Recently I was detecting in a bed of nails with the 15”-inch coil on the Equinox 800, something most detectorists would scoff at. But I love breaking and bending the rules and learning outside the box.
There was a big iron bolt in the ground, emanating a huge halo that was creating a nice silver-sounding false. Using tip number 6, I swept the center of my coil to the left and to the right and got a huge iron grunt. When I moved back over what I thought were two good targets 15” inches apart, and I turned 90 degrees, the signals either broke up or turned into iron grunting altogether. I continue to have no problem hunting in iron with a big coil. I go sloth-pace-slow, I multi-grid from different angles, and I investigate and isolate targets using the tips I describe here.
Tip 8: This tip can only be learned after hunting for a while. Iron false signals have very slightly different audio nuances than non-ferrous target signals.
Iron falses sometimes give off a signature “twang” sound, often going from loud to faint, or straight up abrupt and loud, despite the depth meter showing a deeper target.
Oftentimes these iron falses will drag out, only reporting one-way when sweeping.
Cross-check your target in two-tone, which gives more audio nuance information about targets. You will need to hunt in two-tone for a while to begin to learn this. 50-tone is reportedly good as well but takes a lot of patience and practice to learn. I recommend starting in five tone and two tone and cross-checking the two so that they become complimentary tools.
Tip 9: Let's say you find a good target while detecting in a single frequency, hitting in target ID range 20’s and 30’s, with the depth meter showing deep, but the signal sounds suspiciously loud. Then you switch over to multi-frequency and it also reports a deep target, but is audibly louder than it should be at that depth. But multi-frequency is reporting a target ID bouncing from the 20’s and 30’s down into the teens. Explore this target further, there’s a good chance it could be iron.

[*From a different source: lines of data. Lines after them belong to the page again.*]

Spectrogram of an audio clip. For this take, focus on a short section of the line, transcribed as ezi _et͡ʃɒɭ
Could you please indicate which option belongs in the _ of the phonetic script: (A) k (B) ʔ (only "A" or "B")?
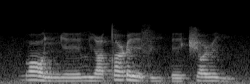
B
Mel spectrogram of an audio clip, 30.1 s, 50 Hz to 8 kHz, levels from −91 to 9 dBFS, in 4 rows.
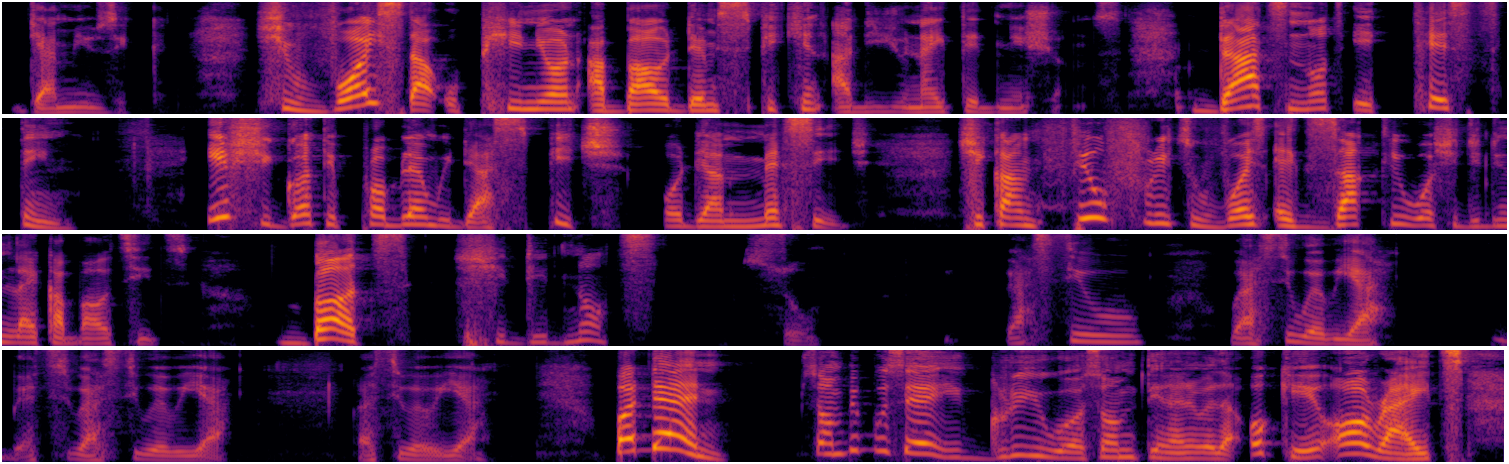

Tip 10: Deep non-ferrous targets will sometimes report intermittent iron grunts, so do not ignore those soft faint tones. Investigate. If the depth meter is showing very deep but the audio is louder, be very suspicious. If the depth meter coincides with what your audio is telling you, and you have investigated using the other tips mentioned above, then dig like a trained monkey!
It is important to remember that all of these tips are meant to be used together -- as a toolbox. Multi-frequency or single frequency aren’t bad or good, in fact I hope you have learned from reading this how they are tools that complement each other, and only when used together can they give you the best information about your target. The more tools you use, the more information you’ll gather to help you decide whether to dig or not.
Finally, every situation, every detecting site, will have different mineralization, trash, and iron content. Masking creates difficulties as well. These are only tips to use from my personal observations of many hours detecting and noticing consistencies in patterns. These tips are not meant to be taken as the ultimate truth, just tools to use for the never-ending learning curve.
Below are some graphs to help you begin to see how you could approach each target. Also keep in mind things like disappearing or drifting signals, one-way signals, and the other tips mentioned from this article.